= Directions =
Repeat the records below exactly as they appear.

= Records provided =
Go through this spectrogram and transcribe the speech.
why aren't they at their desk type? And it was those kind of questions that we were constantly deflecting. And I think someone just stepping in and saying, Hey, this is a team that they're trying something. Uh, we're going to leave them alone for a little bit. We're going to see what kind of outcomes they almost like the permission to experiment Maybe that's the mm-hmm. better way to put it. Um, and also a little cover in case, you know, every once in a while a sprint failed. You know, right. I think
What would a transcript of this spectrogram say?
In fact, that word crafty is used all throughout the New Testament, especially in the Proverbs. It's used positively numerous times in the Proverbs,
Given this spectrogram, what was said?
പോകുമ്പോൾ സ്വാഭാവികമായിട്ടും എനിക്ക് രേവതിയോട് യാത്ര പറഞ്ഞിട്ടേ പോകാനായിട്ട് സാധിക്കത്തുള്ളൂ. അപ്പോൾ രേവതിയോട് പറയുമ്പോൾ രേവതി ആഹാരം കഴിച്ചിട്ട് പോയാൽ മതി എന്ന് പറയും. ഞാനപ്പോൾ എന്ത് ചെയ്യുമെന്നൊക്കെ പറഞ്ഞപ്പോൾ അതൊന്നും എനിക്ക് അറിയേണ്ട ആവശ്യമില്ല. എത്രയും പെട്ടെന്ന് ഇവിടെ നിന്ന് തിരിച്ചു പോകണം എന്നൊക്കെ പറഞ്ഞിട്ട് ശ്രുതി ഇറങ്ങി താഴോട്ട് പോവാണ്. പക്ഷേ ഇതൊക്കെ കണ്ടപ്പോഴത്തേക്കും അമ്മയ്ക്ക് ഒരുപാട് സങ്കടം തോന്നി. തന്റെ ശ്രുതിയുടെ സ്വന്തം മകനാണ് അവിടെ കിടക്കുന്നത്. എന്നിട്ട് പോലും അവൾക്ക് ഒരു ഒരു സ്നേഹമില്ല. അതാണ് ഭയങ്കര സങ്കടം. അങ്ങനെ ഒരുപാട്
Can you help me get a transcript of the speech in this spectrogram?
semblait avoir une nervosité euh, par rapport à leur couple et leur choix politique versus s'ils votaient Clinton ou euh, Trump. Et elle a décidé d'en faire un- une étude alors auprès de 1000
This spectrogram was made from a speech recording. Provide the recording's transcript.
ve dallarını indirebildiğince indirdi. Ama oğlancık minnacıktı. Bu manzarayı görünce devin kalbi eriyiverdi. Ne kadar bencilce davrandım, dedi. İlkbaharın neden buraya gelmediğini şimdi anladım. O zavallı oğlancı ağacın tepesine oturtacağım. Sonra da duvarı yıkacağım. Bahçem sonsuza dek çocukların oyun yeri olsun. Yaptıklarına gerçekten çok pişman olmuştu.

= Result of this task =
Go through this spectrogram and transcribe the speech.
why aren't they at their desk type? And it was those kind of questions that we were constantly deflecting. And I think someone just stepping in and saying, Hey, this is a team that they're trying something. Uh, we're going to leave them alone for a little bit. We're going to see what kind of outcomes they almost like the permission to experiment Maybe that's the mm-hmm. better way to put it. Um, and also a little cover in case, you know, every once in a while a sprint failed. You know, right. I think
What would a transcript of this spectrogram say?
In fact, that word crafty is used all throughout the New Testament, especially in the Proverbs. It's used positively numerous times in the Proverbs,
Given this spectrogram, what was said?
പോകുമ്പോൾ സ്വാഭാവികമായിട്ടും എനിക്ക് രേവതിയോട് യാത്ര പറഞ്ഞിട്ടേ പോകാനായിട്ട് സാധിക്കത്തുള്ളൂ. അപ്പോൾ രേവതിയോട് പറയുമ്പോൾ രേവതി ആഹാരം കഴിച്ചിട്ട് പോയാൽ മതി എന്ന് പറയും. ഞാനപ്പോൾ എന്ത് ചെയ്യുമെന്നൊക്കെ പറഞ്ഞപ്പോൾ അതൊന്നും എനിക്ക് അറിയേണ്ട ആവശ്യമില്ല. എത്രയും പെട്ടെന്ന് ഇവിടെ നിന്ന് തിരിച്ചു പോകണം എന്നൊക്കെ പറഞ്ഞിട്ട് ശ്രുതി ഇറങ്ങി താഴോട്ട് പോവാണ്. പക്ഷേ ഇതൊക്കെ കണ്ടപ്പോഴത്തേക്കും അമ്മയ്ക്ക് ഒരുപാട് സങ്കടം തോന്നി. തന്റെ ശ്രുതിയുടെ സ്വന്തം മകനാണ് അവിടെ കിടക്കുന്നത്. എന്നിട്ട് പോലും അവൾക്ക് ഒരു ഒരു സ്നേഹമില്ല. അതാണ് ഭയങ്കര സങ്കടം. അങ്ങനെ ഒരുപാട്
Can you help me get a transcript of the speech in this spectrogram?
semblait avoir une nervosité euh, par rapport à leur couple et leur choix politique versus s'ils votaient Clinton ou euh, Trump. Et elle a décidé d'en faire un- une étude alors auprès de 1000
This spectrogram was made from a speech recording. Provide the recording's transcript.
ve dallarını indirebildiğince indirdi. Ama oğlancık minnacıktı. Bu manzarayı görünce devin kalbi eriyiverdi. Ne kadar bencilce davrandım, dedi. İlkbaharın neden buraya gelmediğini şimdi anladım. O zavallı oğlancı ağacın tepesine oturtacağım. Sonra da duvarı yıkacağım. Bahçem sonsuza dek çocukların oyun yeri olsun. Yaptıklarına gerçekten çok pişman olmuştu.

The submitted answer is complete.